# "Entropy" of a set of correlators in a quantum system

Please forgive the ill-posedness of this question; I am hoping someone can help me formulate what I am asking more clearly.

Consider the ground state of a one-dimensional quantum spin chain on $$N$$ sites. There are a finite number (exponential in $$N$$) of operators in the theory, and therefore one can compute a finite number of correlation functions in e.g. the ground state.

With access to the numerical value of every single correlator, one can presumably reconstruct the ground state density matrix. However, many correlators may be equivalent either by symmetry or by entanglement between spins in the ground state, especially in a critical system.

My question is whether there is a notion of "entropy" or "information" to characterize sets of correlation functions with "maximum entropy", i.e. sets that contain most of the information about the ground state while only including a subset of the $$\sim e^N$$ operators of the theory.

The entropy and subsystem entropy of the state is well studied. For example, one can find subsystems of quantum systems which contain "most" of the information about the entire system (i.e. Page's theorem says once you get to half the system, you're pretty much good). Perhaps a similar notion can be defined for sets of operators, especially in a situation with an operator-state correspondence in the thermodynamic limit (i.e. a critical spin chain).

Does there exist some notion of "entropy" for sets of operators (and hence correlation functions)i.e. a subadditive function which is maximized for the identity operator and zero for all $$\sim e^N$$ operators of the spin chain?

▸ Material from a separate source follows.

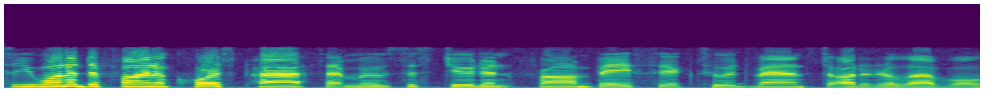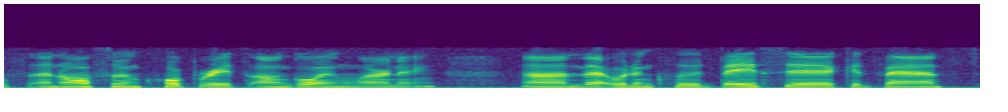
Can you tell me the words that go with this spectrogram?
So you want to define a course path that moves the student from basic to advanced auditor levels and also incorporates ongoing learning. And that would include basic, advanced,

• PRX 10, 011020 (2020) might be of some interest. The paper doesn't address the notion of entropy you're after, but it does discuss the redundancy of information in the correlation functions. Commented Oct 21, 2023 at 16:05